Friday, April 18, 2008

Nebulous Catalan

My first game of the Club Championship Qualifier followed on the heels of my Far West Open Game 6 which made it my second Catalan Opening in a row. But here it was played with a very different middlegame. I wish I could say I understood this opening, but it’s hard to get a handle on (in other words, I’ve been too lazy to get far in my study of it). A while back I was annoyed that I couldn’t get any kind of advantage against players who played 1.c4 e6 2.g3 d5. So I decided to play for the Catalan. After all, if it's good enough for Kramnik, it must be good enough for me.

IM John Donaldson wrote in his book A Strategic Opening Repertoire that very few players below master level have a well-considered response to the Catalan Opening. Beyond the preface, I haven’t read much of this lightly annotated book. A while back I bought Everyman’s The Catalan by IM Alex Raetsky and FM Maxim Chetverik. This is a thin book, but a fairly well-organized tree of variations stemming from the Catalan. Again, I’ve mostly used this for just occasional reference rather than learning. I read Jonathan Hilton’s prize-winning series “How Wojo Won I and II” and forgot most of the substance except that Hilton talked extensively about the c5 square.
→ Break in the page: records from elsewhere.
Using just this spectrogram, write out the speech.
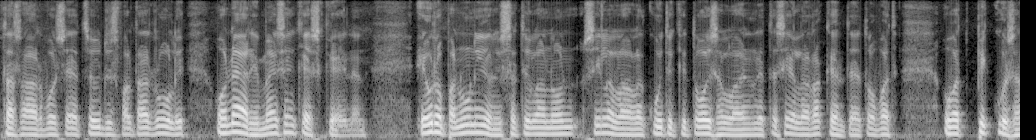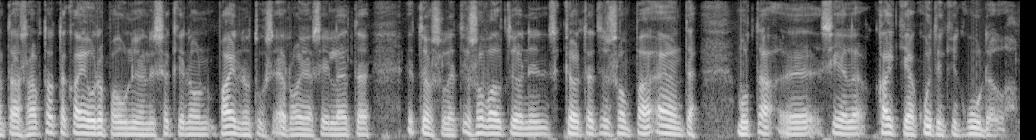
tasa-arvoisia, että se Yhdysvaltain rooli on äärimmäisen keskeinen. Euroopan unionissa tilanne on sillä lailla kuitenkin toisenlainen, että siellä rakenteet ovat, ovat pikkuisen tasa. Totta kai Euroopan unionissakin on painotuseroja sillä, että, että jos olet iso valtio, niin käytät isompaa ääntä, mutta äh, siellä kaikkia kuitenkin kuudellaan.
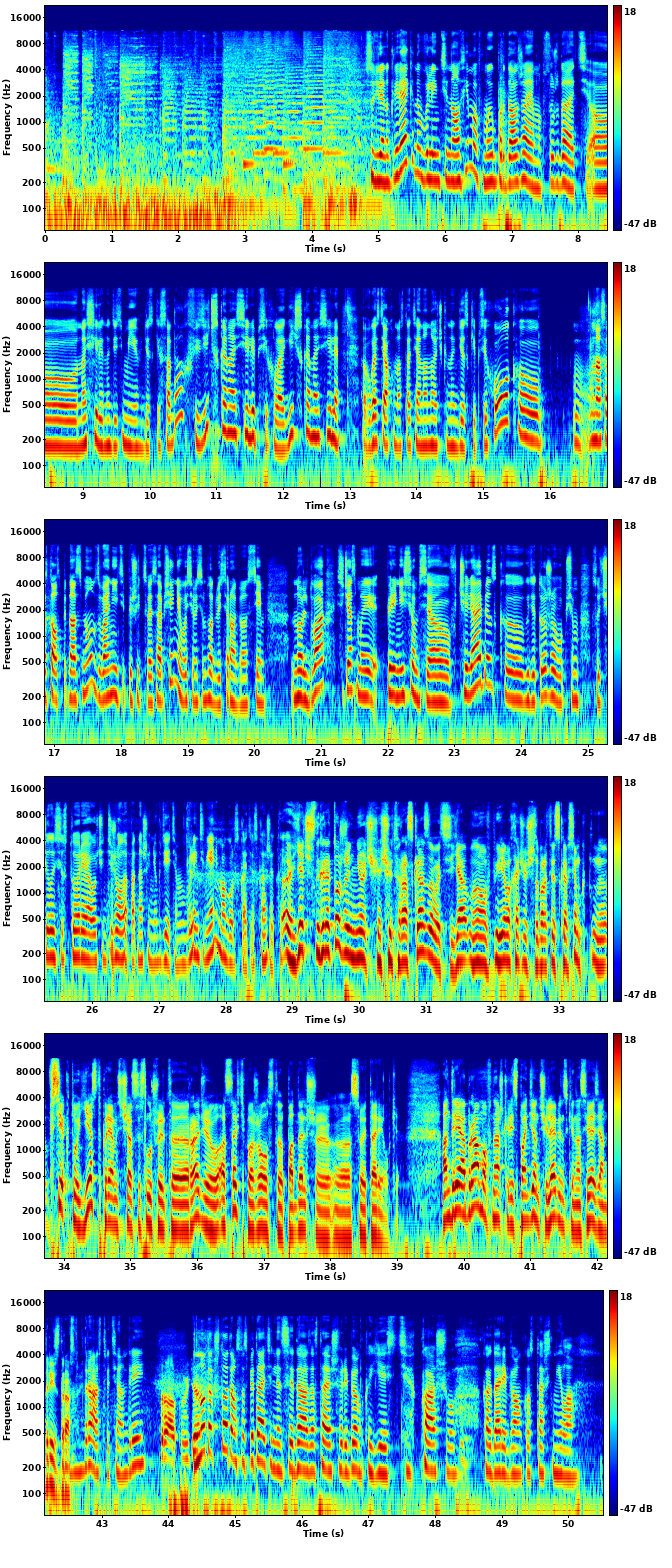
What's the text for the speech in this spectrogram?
Судья Елена Кривякина, Валентин Алфимов. Мы продолжаем обсуждать э, насилие над детьми в детских садах, физическое насилие, психологическое насилие. В гостях у нас Татьяна Ночкина, детский психолог. У нас осталось 15 минут. Звоните, пишите свои сообщения. 8 800 200 ровно 9702. Сейчас мы перенесемся в Челябинск, э, где тоже, в общем, случилась история очень тяжелая по отношению к детям. Валентин, я не могу рассказать, расскажи ты. Э, Я, честно говоря, тоже не очень хочу это рассказывать. Я, ну, я хочу сейчас обратиться ко всем. к- Все, кто ест прямо сейчас и слушает э, радио, отставьте, пожалуйста, подальше э, свои тарелки. Андрей Абрамов, наш корреспондент в Челябинске, на связи. Андрей, здравствуй. Здравствуйте, Андрей. Здравствуйте. Ну так что там с воспитательницей, да, заставишь ребенка есть кашу, когда ребенка стошнило?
Hilton recently jumped from Expert to Master after a great Foxwoods performance, so I should add to my chess mastery to do list “Write a treatise on the Catalan.”

In the late opening and early middlegame, my opponent and I floundered with his queen and my knight wandering the board with little progress. We were like the Enterprise and Reliant wandering around in the Mutara Nebula in Star Trek II: The Wrath of Khan. Spock says, “Sauce for the goose, Mr. Saavik. The odds will be even.” If we’re both lost in the nebulous Catalan, neither side has much of an advantage. Eventually I enforced e2-e4, but I had probably wasted too much time to make this really strong. A brawl on the b-file resulted in all four rooks being exchanged off. My opponent missed a few equalizing continuations. I wasted a ton of clock time making sure that the bishops of same colors endgame was going to be favorable if my opponent offered a queen exchange, but of course that didn't happen. I worked my queen into his queenside and won the a-pawn. In return, he got to harass my king. I left a poisoned pawn which would allow me to force the queens off the board and he took it, entering a lost endgame.

In the bishops of same colors ending, I was dogged by time trouble and overlooked about three or four winning plans to find the lamest drawing line. I credit my opponent for hanging tough and giving me enough problems to blow the win. Seeing the missed plans are valuable, even if only to train the neural net and weaken the node that came up with the lame plan. This is why I believe in studying my own games: To find overlooked ideas and try to hang them on my Christmas tree of chess knowledge. The position had clues; why did I miss the idea?

I learned how bad my endgame technique is under time pressure. Gotta conserve time. This ending could go into a book entitled 'How not to play chess endings: An antithetical perspective on Znosko-Borovsky's classic.'

I learned that I sometimes need to be a little more practical a la Nunn’s Secrets of Practical Chess. Sometimes my analysis is too superficial, but sometimes, it’s too deep in a variation that ends up being meaningless. Nunn says Don’t Analyze Unnecessary Tactics (DAUT) and advocates bailout safety nets. Mostly it seems to be a strength that I analyze deeply when I think that the win is within my grasp. But in trying to clench victory, I must not waste so much time that the clock kills my chances.

Items to add to my training program of stamping out weaknesses:

1. Write a treatise on the Catalan like NM Jonathan Hilton.
2. Don’t Analyze Unnecessary Tactics.
3. Study bishops of same colors endings.
4. Play some blitz to remind myself of what fast endgame technique looks like.


Ivan said...

I have added you Blog to my links. I was wondering is you could change the link on yours to Getting to 2000 instead of my name. Thanks

ChargingKing said...

Ernie, interesting game. We might play this week. Maybe I'll test your King's Indian!

Anonymous said...

iw - I've changed your listing. Thanks for the linkback.

charging - I've got an email into another TD to see if he can figure out why SwissSys chose our pairing as best. Depending on the move order and mood, I might try for Budapest, Modern, or Benko.

Souvik Roychoudhury said...
This comment has been removed by the author.
Souvik Roychoudhury said...

Saw reference to your blog in Ivan's blog....kind-a nice...will check often...

Polly said...

I don't know a thing about your tournament, but having directed and played in numerous tournaments paired with Swiss-Sys I can tell you that sometimes it comes up with crazy pairings. I've seen it do stupid things just balance or alternate colors. I have actually changed pairings that Swiss-Sys made because I felt it was putting too much weight on color instead of having players matched up against opponents of appropriate rating or score. I had a tournament where both the perfect scores had two whites and 1 black. It split the score group instead of allowing one player to have 3 whites. Only one of the players had white two in a row.

Anonymous said...

I look forward to seeing your treatise on the Catalan! ;)

--Jonathan Hilton